Lowry’s destruction of Santa Claus didn’t upset anyone in attendance that day. He was preaching to an already skeptical choir. Even his high school students, I imagine, wouldn’t be particularly shocked by the end of his slides. But how would a physical examination of Santa find children who have not yet let go of the myth? Could skepticism be extended so easily? I left the conference with those lingering questions.
I don’t have kids, but I suspect that dealing with the death of the Santa Claus myth isn’t easy. At its best, a child comes to the realization on his or her own (or with the help of friends), and by the time the parents feel that it’s time, there isn’t anything to say. At its worst, dispelling the myth hits hard. The reveal is a tangled ball of emotion and confusion crafted by a parent’s lies. And maybe many families never talk about it at all, expecting a child to eventually inform themselves, and for all parties involved to keep up the charade while secretly knowing the truth.
There’s something to learn from a physical examination like Matt Lowry’s of Santa that I think can help ease any pain brought on by the final reveal. A teachable moment, a self-empowerment, hides in the destruction of Santa Claus.
I think Santa can teach STEM. Exploring the physics of reindeer flight and cross-continent travel, for example, involves basic concepts that are much more fun to learn with a jolly gift giver at the center of them. Speed, a function of distance and time, could easily be taught to a child with Santa’s numbers provided for them. And fun analogies abound for what happens to Santa at those speeds. Like I said above, a sleigh would burst into flames if it had to make all the Christmas stops in one day, but why? Look to a shooting star. It burns up in our sky not because of friction, but because air can’t move out of its way fast enough and gets squeezed together. Santa’s sleigh would do the same. Both lessons involve making proper estimations, a valuable tool in any examination. How many children would Santa really have to visit? Are you accounting for religion? What about kids on the “naughty list”? How heavy would all the presents be? Where would you go to find those numbers?

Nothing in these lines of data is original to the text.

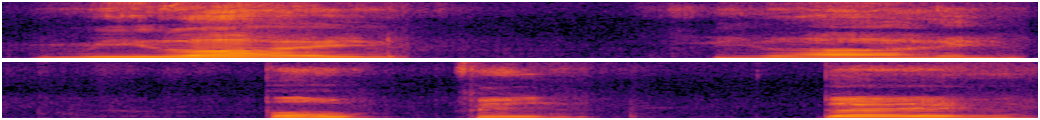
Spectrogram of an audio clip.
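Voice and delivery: the cat trailing off through nonsense rhymes; Cat rhyming. Retold or imitated. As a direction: reach for rhymes like a storybook cat. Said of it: "Cat would do the usual rhyming, like in the movie".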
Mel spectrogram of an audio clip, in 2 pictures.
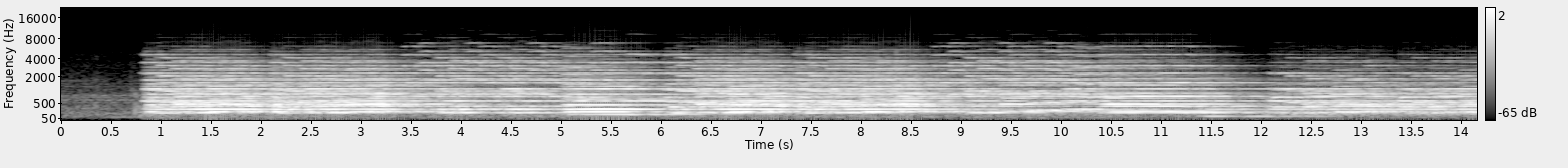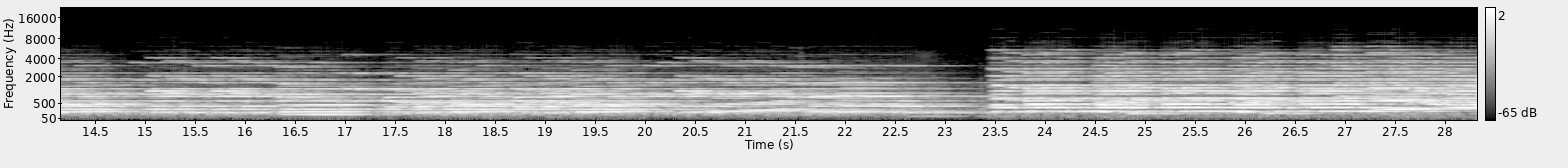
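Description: Hill pipe organ starting up about a second in and playing sustained chords, with occasional deep pedal notes beneath. Near the end the sound drops away briefly, then a fresh loud chord comes in.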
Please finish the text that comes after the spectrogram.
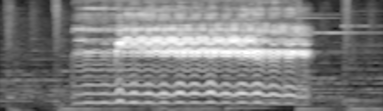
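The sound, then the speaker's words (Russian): A young goat kid lets out one long, plaintive bleat with a quavering, wobbling tone, loud and close, lasting a couple of seconds with nothing else around it. “Цыпленок подошел поближе. Это был маленький козленок.”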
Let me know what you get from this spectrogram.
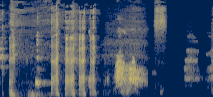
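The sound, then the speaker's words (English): A puppy yaps and yips in quick, irregular bursts, high-pitched little barks with a brief whine-like squeak among them. “Is that Oswald or is that I that can't was remember Murphy your other puppies?”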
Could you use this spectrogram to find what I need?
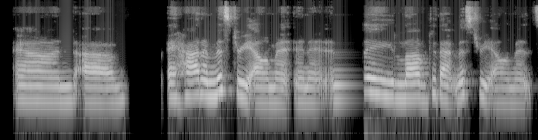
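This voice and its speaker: At a moderate pace, a woman with a Midwestern accent speaks in a fairly high pitch with fairly even intonation, the sound dry and close with no echo. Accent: Midwest. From US Southwest and Massachusetts. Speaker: novelist. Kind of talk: interview.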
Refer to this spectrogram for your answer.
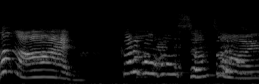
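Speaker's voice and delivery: very loud, very high-pitched yelling. Narrator voices a character yelling inside the shop, yelling. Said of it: "kind of yelling inside the shop".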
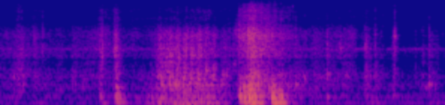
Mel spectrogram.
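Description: A heavy animal carcass thuds onto the ground.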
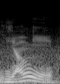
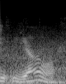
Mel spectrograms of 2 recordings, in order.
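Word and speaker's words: Yonge: You don't really think of y o n g e as making that short vowel u sound, but in this case it does. It was named after Sir George Young.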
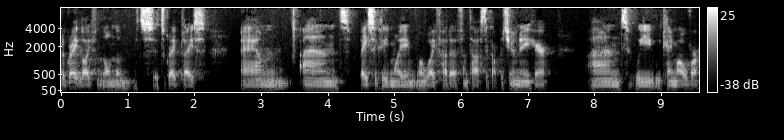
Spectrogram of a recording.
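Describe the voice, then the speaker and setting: With an Irish accent, a man talks at a moderate pace. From Ireland. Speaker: sports business guest. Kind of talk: casual interview chat. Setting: video or remote call.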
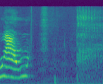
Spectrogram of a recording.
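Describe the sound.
A cat lets out one clear, drawn-out meow, its pitch rising then falling, followed by a quiet stretch with faint shuffling and a soft hiss of noise.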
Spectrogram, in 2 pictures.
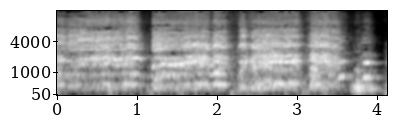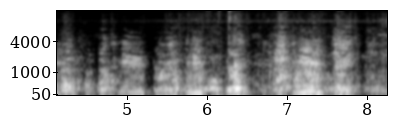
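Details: Native pigs on a Philippine farm giving loud, harsh squeals in rapid bursts for about four seconds, then shorter grunts mixed with a man talking in Filipino.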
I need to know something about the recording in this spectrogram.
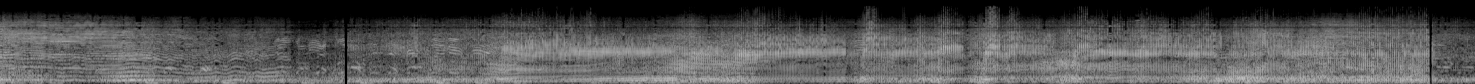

Working with children in this way could be immensely rewarding for them, giving them at least some ability to discover the world for themselves without having to rely on myth or a parent’s say-so. That rejection of authoritative answers is the essence of science. Will this tactic work? I can’t say. I’d bet that a child is more interested in presents than particle interactions. But for the budding science-enthusiast, I have to believe that guiding him or her through the process of discovery is a gift in and of itself.
Are you a parent who has dealt with the destruction of the Santa Claus myth? How did you do it? Any advice?